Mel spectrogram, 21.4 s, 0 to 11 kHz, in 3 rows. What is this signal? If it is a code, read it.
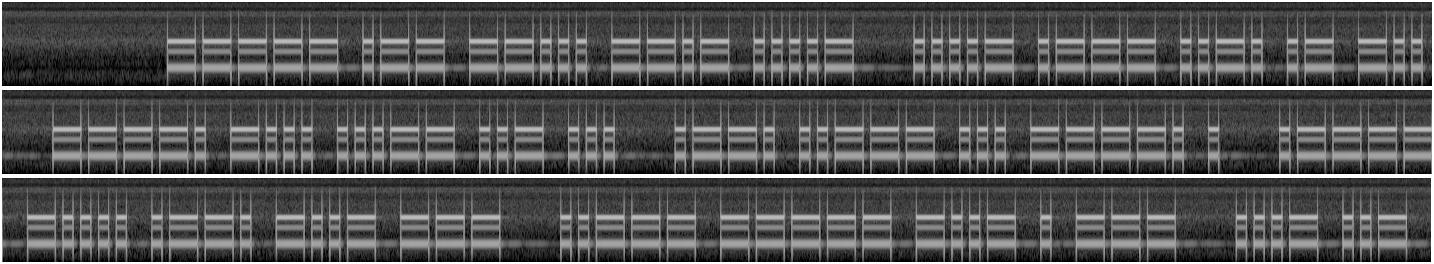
Morse code, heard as a keyed tone, machine-sent, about 27 wpm, 740 Hz, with room echo. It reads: 0W7Q4 4JFAD 9B3US P2S9E 16PXO 20XEO …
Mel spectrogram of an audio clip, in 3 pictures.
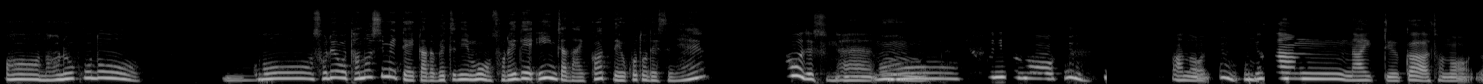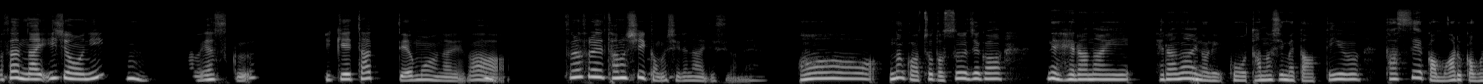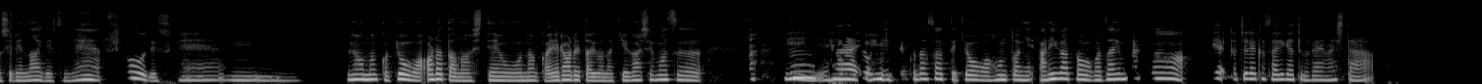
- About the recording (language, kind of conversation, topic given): Japanese, advice, 内面と行動のギャップをどうすれば埋められますか？
- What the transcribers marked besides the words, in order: tapping; chuckle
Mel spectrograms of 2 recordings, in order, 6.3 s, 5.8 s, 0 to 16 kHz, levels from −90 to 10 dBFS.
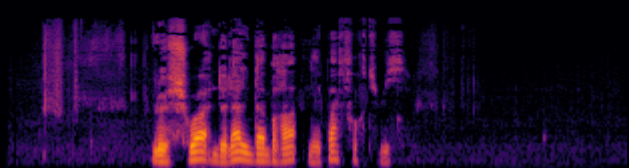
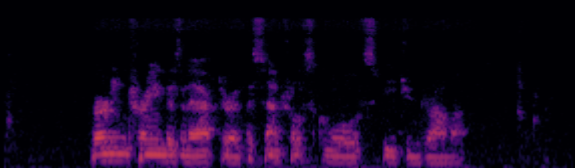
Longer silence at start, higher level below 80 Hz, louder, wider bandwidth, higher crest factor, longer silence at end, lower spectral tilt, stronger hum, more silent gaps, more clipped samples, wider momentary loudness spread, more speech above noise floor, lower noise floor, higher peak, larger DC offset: first, 0.55 s vs 0.05 s; first, -56 dBFS vs -70 dBFS; first, -20 LUFS vs -44 LUFS; about the same, 11.5 kHz vs 11.5 kHz; about the same, 22 dB vs 20 dB; first, 2.3 s vs 0.55 s; about the same, -5 dB/octave vs -6 dB/octave; neither; neither; neither; first, 24 LU vs 10 LU; first, 49 dB vs 34 dB; second, -70 dBFS vs -78 dBFS; first, -2 dBFS vs -26 dBFS; neither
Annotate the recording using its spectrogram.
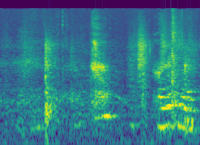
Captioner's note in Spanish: suspira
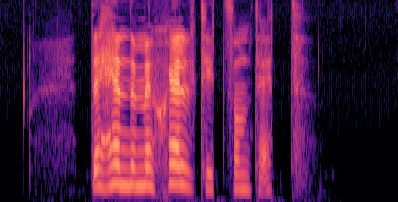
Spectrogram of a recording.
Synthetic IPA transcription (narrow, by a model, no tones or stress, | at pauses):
d̪̥ɛɦɛnd̪əmɛjɧɛlvt̪ʰɪt̪sɔmt̪ʰɛt̪ː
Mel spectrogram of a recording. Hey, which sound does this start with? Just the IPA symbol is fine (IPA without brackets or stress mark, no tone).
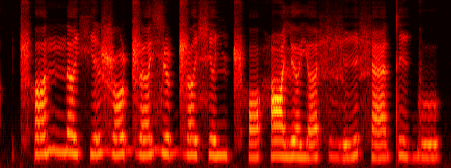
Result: ʈ͡ʂʰ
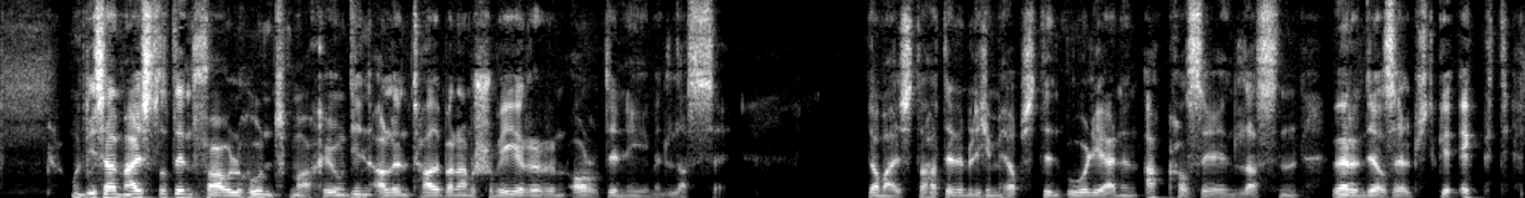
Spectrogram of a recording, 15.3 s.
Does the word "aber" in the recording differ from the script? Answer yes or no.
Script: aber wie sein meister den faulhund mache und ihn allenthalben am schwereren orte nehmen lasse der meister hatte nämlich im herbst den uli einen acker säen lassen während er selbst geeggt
yes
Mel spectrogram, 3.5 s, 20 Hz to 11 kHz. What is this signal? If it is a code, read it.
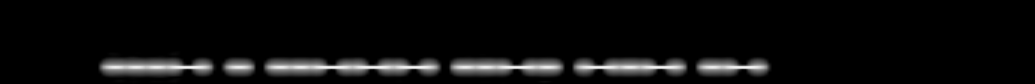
Morse code, heard as a keyed tone, about 36 wpm, 700 Hz. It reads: VE2FKA
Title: DXCC-100 Call Signs - 6 Characters - Repeated 3x - 35wpm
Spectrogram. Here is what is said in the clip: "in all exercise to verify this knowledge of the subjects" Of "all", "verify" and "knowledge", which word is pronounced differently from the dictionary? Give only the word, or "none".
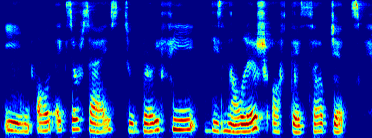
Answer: verify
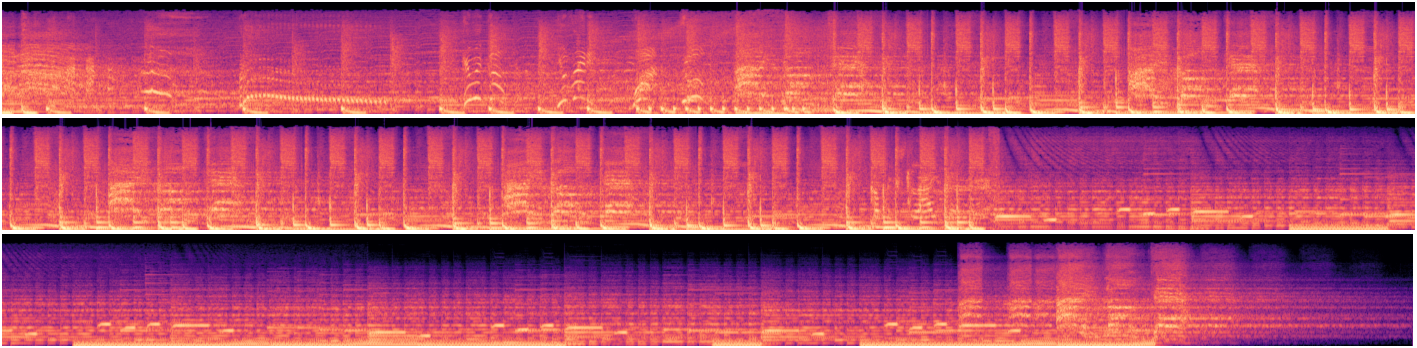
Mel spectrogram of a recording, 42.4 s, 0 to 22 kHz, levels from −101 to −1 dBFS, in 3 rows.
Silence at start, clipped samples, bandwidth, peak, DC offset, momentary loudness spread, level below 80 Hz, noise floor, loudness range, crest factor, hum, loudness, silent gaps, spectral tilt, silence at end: 0 s; under 0.1%; 16 kHz; 0 dBFS; under 0.1%; 10 LU; -16 dBFS; -45 dBFS; 7 LU; 12 dB; none; -12 LUFS; none; -5 dB/octave; 1.2 s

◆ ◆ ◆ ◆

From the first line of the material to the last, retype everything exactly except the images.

Mel spectrogram, 21.4 s, 0 to 11 kHz, in 3 rows. What is this signal? If it is a code, read it.
Morse code, heard as a keyed tone, machine-sent, about 27 wpm, 740 Hz, with room echo. It reads: 0W7Q4 4JFAD 9B3US P2S9E 16PXO 20XEO …
Mel spectrogram of an audio clip, in 3 pictures.
- About the recording (language, kind of conversation, topic given): Japanese, advice, 内面と行動のギャップをどうすれば埋められますか？
- What the transcribers marked besides the words, in order: tapping; chuckle
Mel spectrograms of 2 recordings, in order, 6.3 s, 5.8 s, 0 to 16 kHz, levels from −90 to 10 dBFS.
Longer silence at start, higher level below 80 Hz, louder, wider bandwidth, higher crest factor, longer silence at end, lower spectral tilt, stronger hum, more silent gaps, more clipped samples, wider momentary loudness spread, more speech above noise floor, lower noise floor, higher peak, larger DC offset: first, 0.55 s vs 0.05 s; first, -56 dBFS vs -70 dBFS; first, -20 LUFS vs -44 LUFS; about the same, 11.5 kHz vs 11.5 kHz; about the same, 22 dB vs 20 dB; first, 2.3 s vs 0.55 s; about the same, -5 dB/octave vs -6 dB/octave; neither; neither; neither; first, 24 LU vs 10 LU; first, 49 dB vs 34 dB; second, -70 dBFS vs -78 dBFS; first, -2 dBFS vs -26 dBFS; neither
Annotate the recording using its spectrogram.
Captioner's note in Spanish: suspira
Spectrogram of a recording.
Synthetic IPA transcription (narrow, by a model, no tones or stress, | at pauses):
d̪̥ɛɦɛnd̪əmɛjɧɛlvt̪ʰɪt̪sɔmt̪ʰɛt̪ː
Mel spectrogram of a recording. Hey, which sound does this start with? Just the IPA symbol is fine (IPA without brackets or stress mark, no tone).
Result: ʈ͡ʂʰ
Spectrogram of a recording, 15.3 s.
Does the word "aber" in the recording differ from the script? Answer yes or no.
Script: aber wie sein meister den faulhund mache und ihn allenthalben am schwereren orte nehmen lasse der meister hatte nämlich im herbst den uli einen acker säen lassen während er selbst geeggt
yes
Mel spectrogram, 3.5 s, 20 Hz to 11 kHz. What is this signal? If it is a code, read it.
Morse code, heard as a keyed tone, about 36 wpm, 700 Hz. It reads: VE2FKA
Title: DXCC-100 Call Signs - 6 Characters - Repeated 3x - 35wpm
Spectrogram. Here is what is said in the clip: "in all exercise to verify this knowledge of the subjects" Of "all", "verify" and "knowledge", which word is pronounced differently from the dictionary? Give only the word, or "none".
Answer: verify
Mel spectrogram of a recording, 42.4 s, 0 to 22 kHz, levels from −101 to −1 dBFS, in 3 rows.
Silence at start, clipped samples, bandwidth, peak, DC offset, momentary loudness spread, level below 80 Hz, noise floor, loudness range, crest factor, hum, loudness, silent gaps, spectral tilt, silence at end: 0 s; under 0.1%; 16 kHz; 0 dBFS; under 0.1%; 10 LU; -16 dBFS; -45 dBFS; 7 LU; 12 dB; none; -12 LUFS; none; -5 dB/octave; 1.2 s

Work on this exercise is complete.